Let’s be honest: the Tim Burton of the 2000s and beyond is a much different director than the goth weirdo we all fell in love with from the days of Beetlejuice, Edward Scissorhands, and Ed Wood. Artists have to eat, but the Tim Burton of the last ten years has been mostly using his visual acuity to bring big-budget hackwork to the screen, with most of it starring Johnny Depp.
A script about real people — Margaret and Walter Keane, the couple behind the kitschy sixties paintings of children with “big eyes,” proto-Precious Moments waifs in a cruel world — seems like a chance for Burton to put his toys away and tell an interesting story about art, appropriation, money, and credit. The rough outline of Margaret Keane’s life (played ably by Amy Adams) lends itself to lush period drama. A woman on the run from a broken marriage, Margaret has one friend (Krysten Ritter, seeming like Chloe from the late, great Don’t Trust the B in period-wear) and a moony-eyed daughter. She reinvents herself in late 1950s San Francisco, where she meets Walter Keane, her husband-to-be, when she is selling her paintings at an outdoor market.
Our first introduction to Walter shows that he’s a charmer and a hustler. Dressed up like Picasso, he’s trying to sell his Parisian paintings, and immediately lights on Margaret and tells her that she’s underselling herself. Two-time Oscar winner Christoph Waltz bites into Walter like a Christmas ham, using his Euro-pudding accent and general charm in order to embody an abusive, domineering man.
It’s fascinating to see how Walter — a frustrated, hack artist — took credit for Margaret’s paintings, while also entwining his life with hers through marriage. We can see the wheels turning in Walter’s head as lies build upon lies, and besides, “nobody buys lady art.” Burton has a good eye regarding the way in which Walter was a showman and Margaret ends up the princess locked away in the tower, stuck painting and painting her odd works as Lana Del Rey sighs with great subtlety on the soundtrack, “With your big eyes/ And your big lies.”
The story of Walter and Margaret Keane is just incredibly odd, and raises a lot of questions regarding art, credit, and the lies that keep a marriage going. Big Eyes, however, mostly glides past these real issues in favor of some feminist lip service and some cool mid-century modern architecture that’s perfect for lighting ominously.
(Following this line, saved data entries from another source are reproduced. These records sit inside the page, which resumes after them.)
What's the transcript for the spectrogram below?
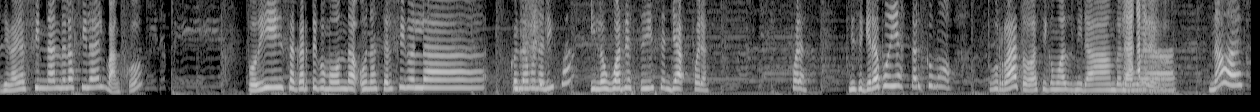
llegáis al final de la fila del banco. Podís sacarte como onda una selfie con la con la Mona Lisa y los guardias te dicen ya, fuera. Fuera. Ni siquiera podía estar como tu rato, así como admirando la Claro. Nada, es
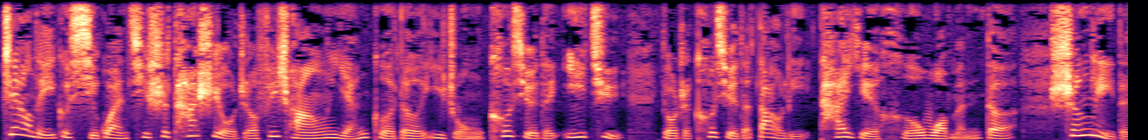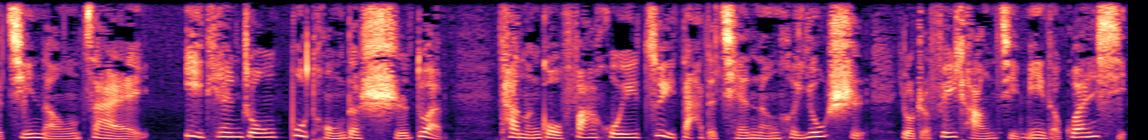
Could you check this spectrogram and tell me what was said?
这样的一个习惯，其实它是有着非常严格的一种科学的依据，有着科学的道理。它也和我们的生理的机能在一天中不同的时段，它能够发挥最大的潜能和优势，有着非常紧密的关系。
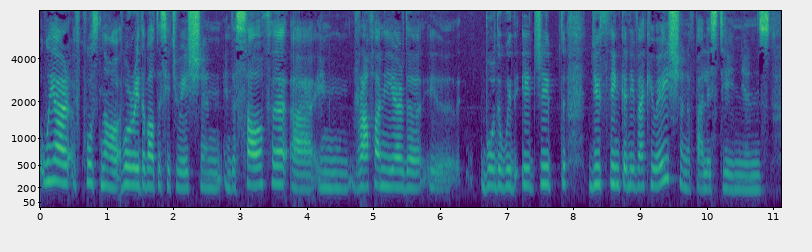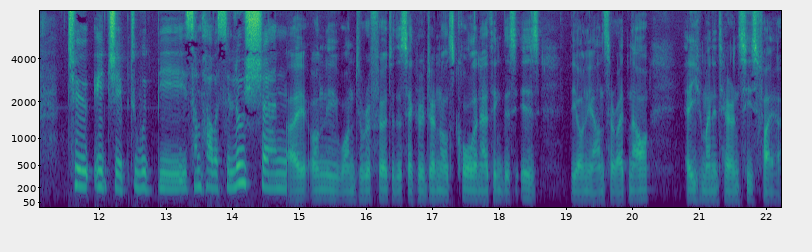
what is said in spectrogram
We are, of course, now worried about the situation in the south, uh, in Rafah near the uh, border with Egypt. Do you think an evacuation of Palestinians to Egypt would be somehow a solution. I only want to refer to the Secretary General's call, and I think this is the only answer right now a humanitarian ceasefire.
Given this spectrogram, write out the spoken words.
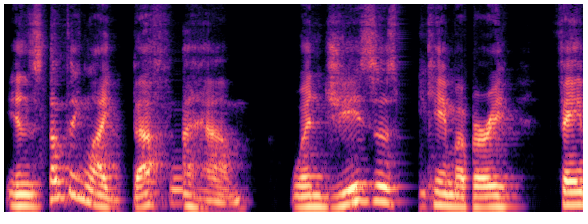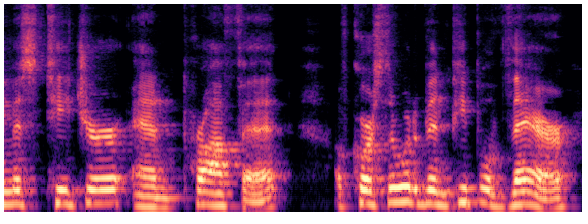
in something like Bethlehem, when Jesus became a very famous teacher and prophet, of course, there would have been people there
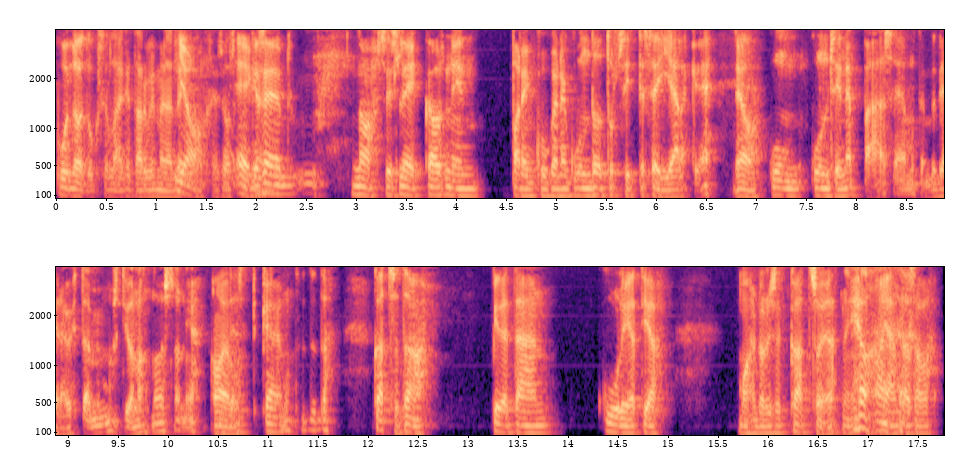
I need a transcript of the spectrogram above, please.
kuntoutuksella, eikä tarvitse mennä Joo, leikkaukseen. olisi eikä se, no siis leikkaus, niin parin kuukauden kuntoutus sitten sen jälkeen, Joo, kun, kun sinne pääsee, mutta en mä tiedä yhtään, millaista jonot noissa on ja Aivan. miten sitten käy, mutta tota, katsotaan, pidetään kuulijat ja mahdolliset katsojat niin Joo. ajan tasalla.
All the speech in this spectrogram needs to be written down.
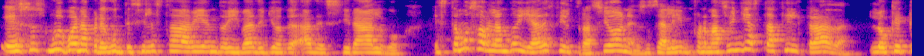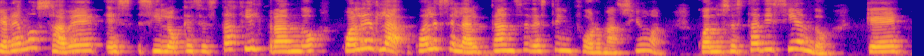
Eso es muy buena pregunta. Sí le estaba viendo, iba yo a decir algo. Estamos hablando ya de filtraciones, o sea, la información ya está filtrada. Lo que queremos saber es si lo que se está filtrando, cuál es, la, cuál es el alcance de esta información. Cuando se está diciendo que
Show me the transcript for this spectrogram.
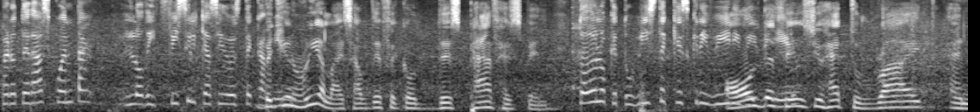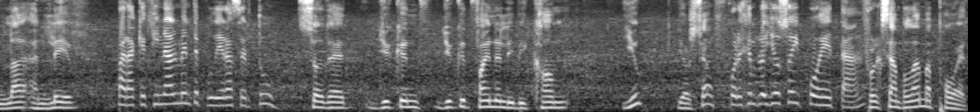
pero te das cuenta lo difícil que ha sido este camino. But you realize how difficult this path has been. Todo lo que tuviste que escribir All y vivir. the things you had to write and, and live. Para que finalmente pudieras ser tú. So that you can you could finally become you yourself. Por ejemplo, yo soy poeta. For example, I'm a poet.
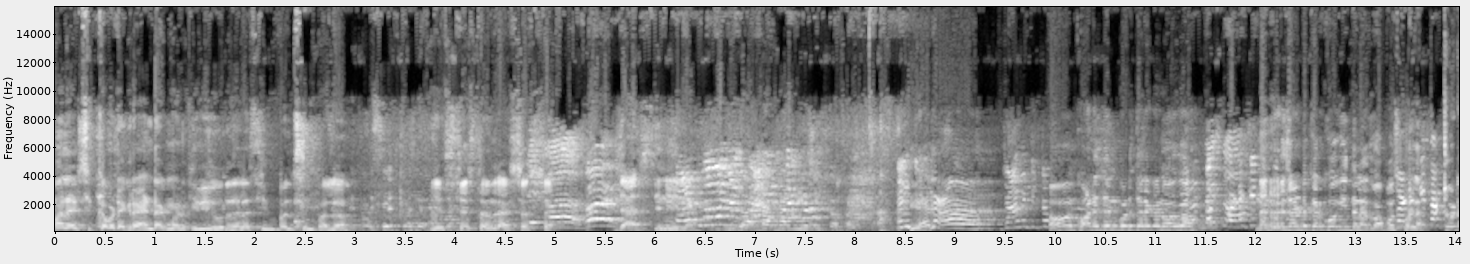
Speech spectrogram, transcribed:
ಮನೇಲಿ ಸಿಕ್ಕಾಪಟ್ಟೆ ಗ್ರ್ಯಾಂಡ್ ಆಗಿ ಮಾಡ್ತೀವಿ ಇವ್ರನ್ನೆಲ್ಲ ಸಿಂಪಲ್ ಸಿಂಪಲ್ ಎಷ್ಟೆಷ್ಟು ಅಂದ್ರೆ ಅಷ್ಟಷ್ಟೇ. ಜಾಸ್ತಿನೂ ಇಲ್ಲ. ಏನ? ಹ್ಞೂ ಕಾಲೇಜ್ ಜನ ಕೊಡ್ತಾರೆ ಕಣ್ ಹೋಗೋ. ನಾನು ರಿಸಲ್ಟ್ ಕರ್ಕೊ ಹೋಗಿದ್ದಲ್ಲ ಅದು ವಾಪಸ್ ಕೊಡ್ಲ? ಚೋಟ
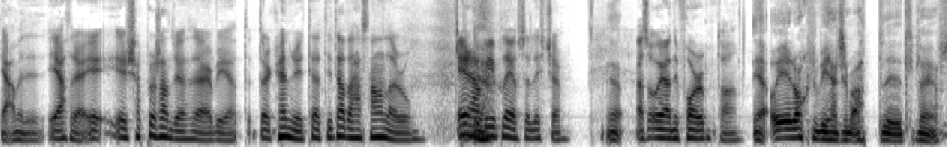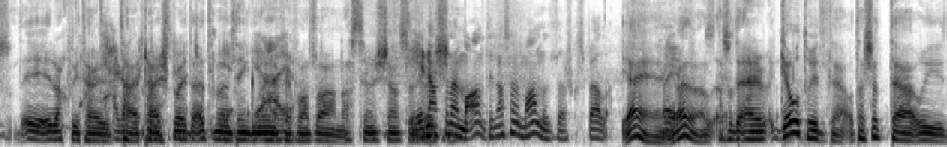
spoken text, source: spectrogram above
Ja, men jag tror det är så procent det där vi att där kan det att det där handlar om. Är han vi playoffs eller inte? Ja. Alltså och är i form ta. Ja, och är också vi har som att till playoffs. Det är också vi tar tar tar spröjt att man tänker nu för från Lara nästa en chans. Det är nästan en man, det är nästan en man som ska spela. Ja, ja, ja. Alltså det är gå till det och ta skötta och i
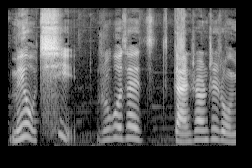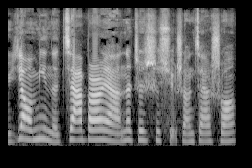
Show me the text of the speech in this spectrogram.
没有气。如果再赶上这种要命的加班呀，那真是雪上加霜。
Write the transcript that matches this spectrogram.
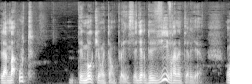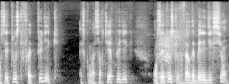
la ma'out, des mots qui ont été employés, c'est-à-dire de vivre à l'intérieur? On sait tous qu'il faut être pudique. Est-ce qu'on va sortir pudique? On sait tous qu'il faut faire des bénédictions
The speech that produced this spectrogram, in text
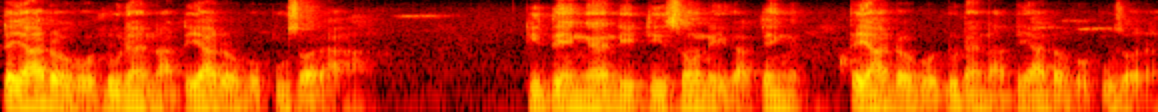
တရားတော်ကိုလှူဒန်းတာတရားတော်ကိုပူဇော်တာဒီသင်္ကန်းဒီတီစွန်းတွေကသင်တရားတော်ကိုလှူဒန်းတာတရားတော်ကိုပူဇော်တာ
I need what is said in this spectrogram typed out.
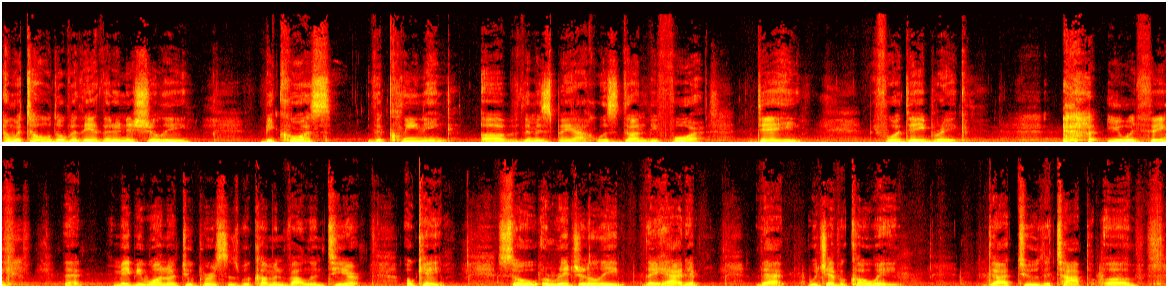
And we're told over there that initially, because the cleaning of the Mizbeach was done before day, before daybreak, you would think that maybe one or two persons would come and volunteer. Okay, so originally they had it that whichever Kohen got to the top of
The “big eyes” paintings were regarded as kitsch — Terence Stamp has a funny, small role as the New York Times art critic constantly charged with ranting against these works — but Walter was able to give them cachet as he opened the “Keane Gallery” and made them available as ten-dollar paintings.
Burton is interested in the outsider artist weirdness of it all, and he’s made a good looking film that evokes San Francisco in the hazy light of nostalgia, but the emptiness within comes from the shallow constraints of the biopic. Perhaps Margaret was as recessive as she’s portrayed; it’s entirely feasible. But in order to care about the movie, to hope she’d find something like peace, there needed to be more anger in the filmmaking. Frankly, this feels like a film that a female director would have a better handle on — the hazy definitions between a husband and wife and what people think in a sexist world, the way that women’s art is undervalued and underappreciated.
Did Margaret Keane have a sense of humor? Was there anything that she was passionate about? Big Eyes just makes her a princess locked in a tower, a one-woman sweatshop of kitsch paintings, as Waltz basically performs “Der Humpnik” with a manic smile.
Big Eyes may be the best live-action Tim Burton of the 2000s, but that’s faint praise, considering he’s been on one of the most precipitous downslides where a formerly visionary director goes for the money. Big Eyes shows a burgeoning interest for Burton in the small and human, the origin stories of hardworking, misunderstood artists (like 2000s-era Burton?) and perhaps that’s a good first step for him after years of disappointing films. There’s a really good movie somewhere in the strange story of Margaret Keane, and, sadly for our Susan Lucci-of-the-Oscars Amy Adams’ efforts, Big Eyes is not that film. But it’s not offensive, at the very least.
Big Eyes is out Christmas Day in wide release.